December 20, 2009
Home sweet victory
Even though only seven actually got into the mix, “Every player on our team was part of this success,” head coach Tara VanDerveer said Dec. 19 after the Stanford women’s basketball team downed rival Tennessee 67-52. The Lady Vols arrived with a 9-0 record and a No. 3 national ranking, while Stanford was 8-0 and No. 2, so one undefeated team had to fall – and it wasn’t the Cardinal.
“We have a great team,” Tara told the Fast Break Club. She talked about how hard everyone works in practice, thus making everyone better. “They are mature. We create (opportunities) for each other. This team is a very unselfish team,” she said. “They’re really happy for each other when they do well.” That unselfish nature showed up on the stat sheet, which credited Stanford with 14 assists while Tennessee had only four.
“It was pretty hard to nitpick today,” Tara said, citing the team’s rebounding advantage of 44-34 over Tennessee. That was an improvement from the Duke game earlier in the week, when Duke became the only team to outrebound Stanford so far this season.
Associate head coach Amy Tucker said that after that game, Tara installed a new drill. “Tara is known for making up drills,” she said. It involved Tara and Amy shooting the ball for a player, who then had to go up for the rebound while battling assistant coaches Kate Paye and Bobbie Kelsey, both wielding heavy pads. Once the player had made the rebound, she had to go up against the pads again to try for a layup. “It was brutal,” Amy said.
Amy brought guard Jeanette Pohlen with her and opened the floor for questions. The first one asked if the gathering of both teams in a circle after the game was planned. “It was a spur of the moment thing,” Jeanette said, adding that one of the Tennessee players said a short prayer. After that, the Stanford players walked around the court to wave at the cheering crowd.
As for the game itself, “they played what we expected them to play,” Jeanette said. Amy credited Kate for her scouting job. The Stanford players understood their opponents’ favorite moves and tried to take them away. “We knew their plays” so well that the bench players were calling them out as they unfolded, Amy said.
Several fans lauded the Cardinal defense, which led to a 30-18 score in Stanford’s favor at the half. Another fan asked Jeanette what differences she saw between this year’s Tennessee team and last year’s, which defeated Stanford in Knoxville. “I saw a different team in us,” she said.
Amy then recognized Jeanette’s parents, John and Cindy Pohlen.
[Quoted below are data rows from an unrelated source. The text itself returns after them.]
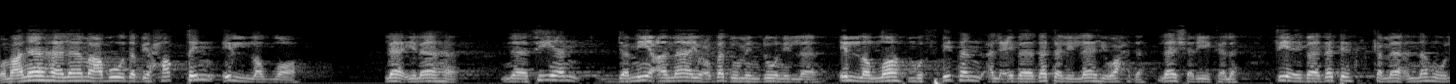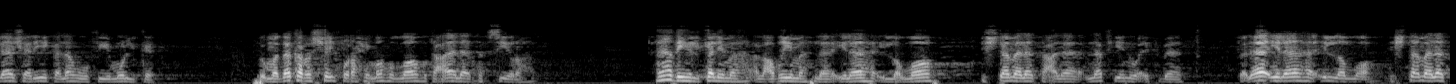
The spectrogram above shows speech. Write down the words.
ومعناها لا معبود بحق إلا الله. لا إله نافيا جميع ما يعبد من دون الله. إلا الله مثبتا العبادة لله وحده لا شريك له. في عبادته كما أنه لا شريك له في ملكه. ثم ذكر الشيخ رحمه الله تعالى تفسيرها. هذه الكلمة العظيمة لا إله إلا الله اشتملت على نفي وإثبات. فلا إله إلا الله اشتملت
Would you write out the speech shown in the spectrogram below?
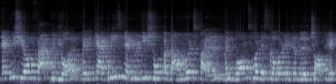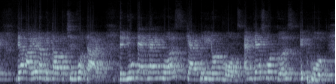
Let me share a fact with you all. When Cadbury's credibility showed a downward spiral, when worms were discovered in their milk chocolate, they hired Amitabh Bachchan for that. The new tagline was Cadbury not worms. And guess what girls? It worked.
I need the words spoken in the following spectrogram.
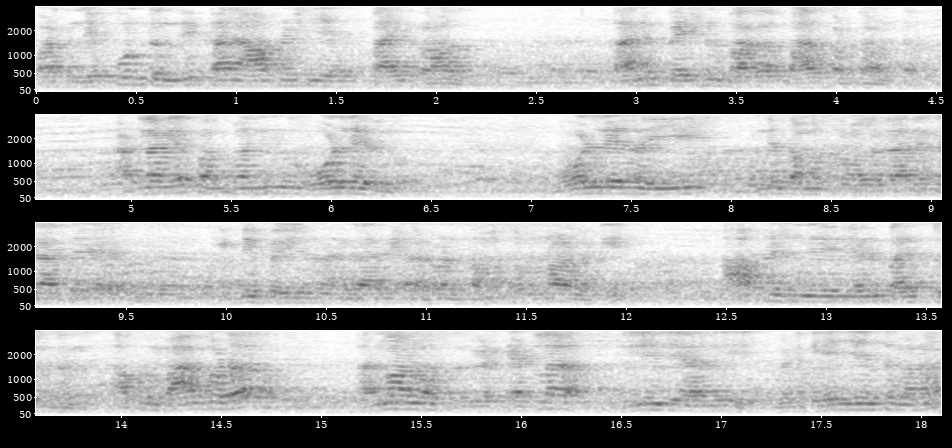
వాళ్ళకి నొప్పి ఉంటుంది కానీ ఆపరేషన్ చేసే స్థాయికి రాదు. కానీ పేషెంట్ బాగా బాధపడుతూ ఉంటారు. అట్లాగే కొంతమంది ఓల్డ్ ఏజ్లో ఓల్డ్ ఏజ్ అయ్యి గుండె సమస్యల వల్ల కానీ లేకపోతే కిడ్నీ ఫెయిల్యూర్ కానీ అటువంటి సమస్యలు ఉన్న వాళ్ళకి ఆపరేషన్ చేయలేని పరిస్థితి ఉంటుంది. అప్పుడు మాకు కూడా అనుమానం వస్తుంది. వీళ్ళకి ఎట్లా రిలీజ్ చేయాలి? వీళ్ళకి ఏం చేస్తే మనం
They not only attend every game, they accompanied Jeanette and forward Kayla Pedersen to Serbia, where their USA team won a gold medal during the summer. The Pohlens also were among the parents who went on the Stanford team’s trip to Italy in September.
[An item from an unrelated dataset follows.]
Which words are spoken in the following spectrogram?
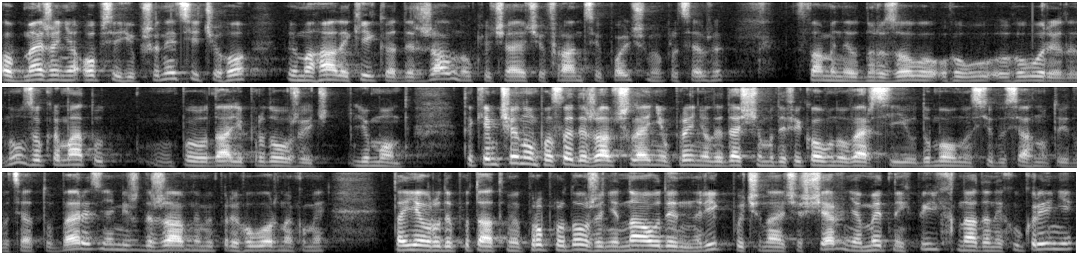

The Tennessee game drew the largest attendance so far this season – 6,809 – close to a full house. “The crowd and the excitement were just great,” Tara said. “Today was our day. We are very excited about our team.”
The Cardinal women will face UConn on its home court, where the crowd will be heavily pro-Husky. “We’ll be challenged (to show our poise) on the road,” Tara said.
With undefeated No.1 UConn, the reigning NCAA champion, looming only four days away, “I got work to do this afternoon,” Tara said, referring to preparing for that much-awaited clash.
Looking ahead even more, Jenny Claypool, Stanford director of championships, led off the tent by talking about the first two rounds of the NCAA tournament March 20 and 22 at Stanford. Thus Stanford will play at home, but season ticket holders can’t be sure that they’ll have their usual seats because 100 tickets have to be reserved for each of the three other teams. Tickets for those who have already bought them will be mailed after Feb. 1, she said.
Where Stanford would go for the regional, assuming it wins the first two games, won’t be known until after the brackets are announced in mid-March. Stanford fans are hoping to go to the closest regional venue, Arco Arena in Sacramento.